- _WHAT YOU NEED TO DO_
The lines of the records that include "average" should all be copied.

- _DATASET RECORDS_
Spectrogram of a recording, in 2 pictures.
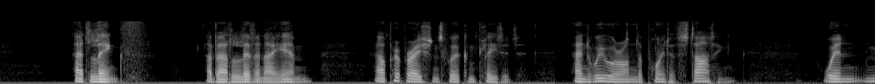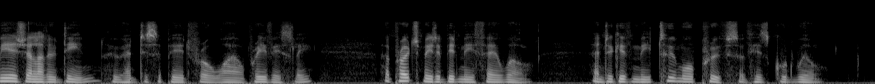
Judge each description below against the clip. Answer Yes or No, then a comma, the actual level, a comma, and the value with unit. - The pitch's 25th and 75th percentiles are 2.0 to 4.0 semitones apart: Yes, average, 3.3 semitones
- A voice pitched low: Yes, low, 115 Hz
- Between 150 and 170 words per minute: Yes, average, 160 wpm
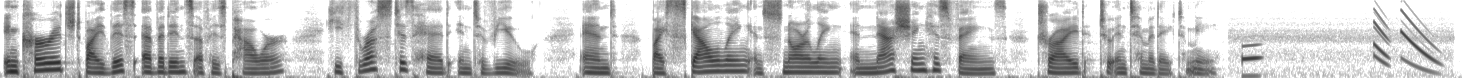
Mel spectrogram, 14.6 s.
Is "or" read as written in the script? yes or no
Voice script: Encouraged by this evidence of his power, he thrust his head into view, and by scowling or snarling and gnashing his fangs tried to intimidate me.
no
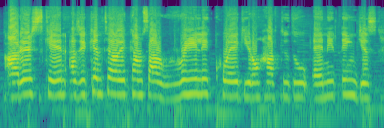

- _COMPLETED TASK_
Judge each description below against the clip. Answer Yes or No, then a comma, the actual level, a comma, and the value with unit. - The pitch's 25th and 75th percentiles are 2.0 to 4.0 semitones apart: Yes, average, 3.3 semitones
- Between 150 and 170 words per minute: Yes, average, 160 wpm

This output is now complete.